Symbols and Symbolism

Pinterest LinkedIn Tumblr

India, as all Indians know, is a land of much diversity: diverse people, diverse languages and diverse culture. It’s a melting pot of all this and more. The founders of our nation and many along the way have tried to capture these diversities and our culture for the untrained eye in the form of symbols. These national symbols occasionally remind us of where we belong, what we stand for and what our country is about. And we have needed this reminder several times in our history.
The national flag, the tricolour is derived from the Swaraj flag designed by Pingali Venkayya, which was originally the flag of the Congress during the freedom struggle. The original design consisted of two colours: red for Hindus and green for Muslims. In the centre was the traditional spinning wheel, symbolizing Mahatma Gandhi’s goal of making Indians self reliant by fabricating their own clothing. The design was then modified to include a white stripe in the centre for other religious communities. Subsequently, to avoid sectarian associations with the colour scheme, saffron, white and green were chosen for the three bands, representing courage and sacrifice, peace and truth, and faith and chivalry respectively. The charkha was replaced by the Ashok Chakra, representing the eternal wheel of law. It was indeed a wise decision to not let any sectarian notion be associated with the flag of a secular nation, which is so often on the brink of major sectarian conflict. The national flag has been a part of many controversies regarding private hoisting of flags. Many a time, many people have been held to book by the society as insulting the flag and have been made to render public apologies for the same. The fact that the national flag was placed below the BCCI symbol on the helmets of the Indian cricket team kicked up a storm. However, sometimes this sentiment is taken too far. Sania Mirza once found herself being sued for ‘putting her right foot in front of the national tricolour’. Whatever the case may be, it is clear that the national flag evokes much emotion in the heart of Indians.
However, the same cannot be said of other national symbols. Hockey, which is our national sport, definitely takes a backseat when other sports, or particularly cricket, takes over national consciousness. Cricket is followed like religion and the players are like gods.

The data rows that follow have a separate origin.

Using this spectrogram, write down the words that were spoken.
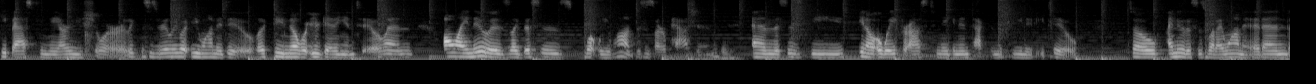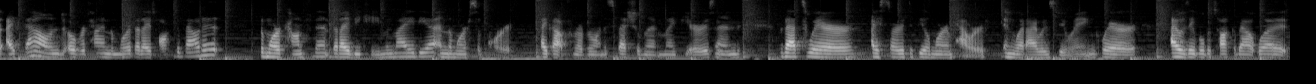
keep asking me, "Are you sure? Like, this is really what you want to do? Like, do you know what you're getting into?" And all I knew is like, this is what we want. This is our passion, mm-hmm. and this is the you know a way for us to make an impact in the community too. So I knew this is what I wanted, and I found over time, the more that I talked about it, the more confident that I became in my idea, and the more support I got from everyone, especially my peers, and that's where I started to feel more empowered in what I was doing, where I was able to talk about what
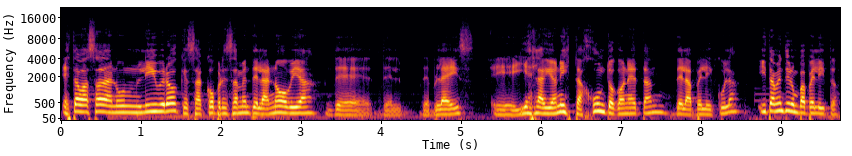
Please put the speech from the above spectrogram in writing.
Está basada en un libro que sacó precisamente la novia de, de Blaze. eh, y es la guionista junto con Ethan de la película. Y también tiene un papelito.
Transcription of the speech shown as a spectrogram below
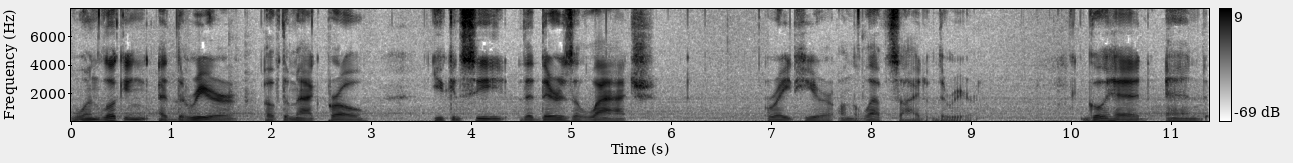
When looking at the rear of the Mac Pro, you can see that there is a latch right here on the left side of the rear. Go ahead and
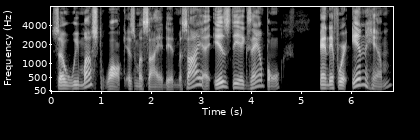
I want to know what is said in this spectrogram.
so we must walk as Messiah did. Messiah is the example. And if we're in him,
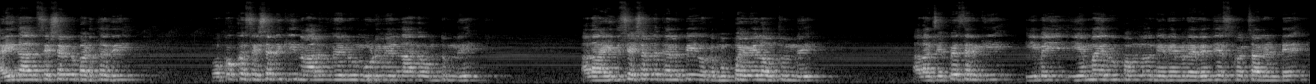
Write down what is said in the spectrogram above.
ఐదు ఆరు సెషన్లు పడుతుంది. ఒక్కొక్క సెషన్కి నాలుగు వేలు మూడు వేలు దాకా ఉంటుంది. అలా ఐదు సెషన్లు కలిపి ఒక ముప్పై వేలు అవుతుంది. అలా చెప్పేసరికి ఈమె ఈఎంఐ రూపంలో నేను ఏమైనా అరేంజ్ చేసుకొచ్చానంటే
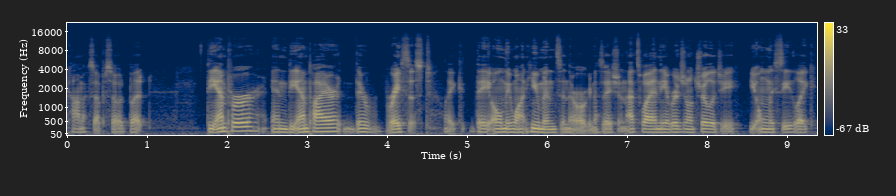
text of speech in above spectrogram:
comics episode, but the Emperor and the Empire, they're racist. Like they only want humans in their organization. That's why in the original trilogy, you only see like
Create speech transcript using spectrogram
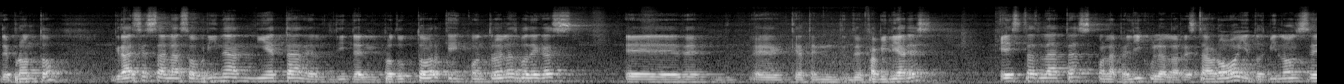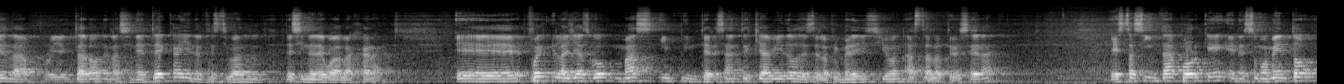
de pronto, gracias a la sobrina nieta del, del productor que encontró en las bodegas eh, de, eh, de familiares estas latas con la película, la restauró y en 2011 la proyectaron en la Cineteca y en el Festival de Cine de Guadalajara. Eh, fue el hallazgo más in- interesante que ha habido desde la primera edición hasta la tercera. Esta cinta porque en ese momento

The men in blue are among the highest played cricketers in the world and Indian cricket is what rakes in the most moolah. The plight of hockey and its players, in comparison, is dismal. India has done very poorly in hockey in the recent years. Hockey players are just other faces in the crowd. The management of the sport in the form of the Indian Hockey Federation was until recently torn apart by controversy. It actually takes a cricketer, Virender Sehwag, to endorse the Hockey World Cup to pull in the crowds!
The tiger, or Panthera Tigris, is the national animal of India and symbolizes India’s wildlife wealth. The website of the government of India says that ‘the combination of grace, strength, agility and enormous power has earned the tiger its pride of place as the national animal.’ Though given the current state of tigers, with just 1411 tigers left, it seems India needs to look for other national animals which do not run the risk of becoming extinct. Cows should make sense. They can be seen everywhere: on the streets, outside you homes and everywhere else and run no chance whatsoever of going extinct.
The Peacock, the national bird of the country, is seen as a symbol of grace, joy , beauty and love. The peacock occupies a significant position in Indian culture and religion. Hindu mythology describes the peacock to be the ‘vahan’ or vehicle of Karthikeya and Goddess Saraswati. Lord Krishna is always depicted with a peacock feather tucked in his headband. Ancient kings were said to have gardens to raise peacocks where guests were invited to see the male peacock dance during the mating season.
The lotus is our national flower and the banyan tree is our national tree while the mango is our national fruit.

Journalism has been called the “first rough draft of history”. D.U.B may be termed as the first rough draft of DU history. Freedom to Express.

Comments are closed.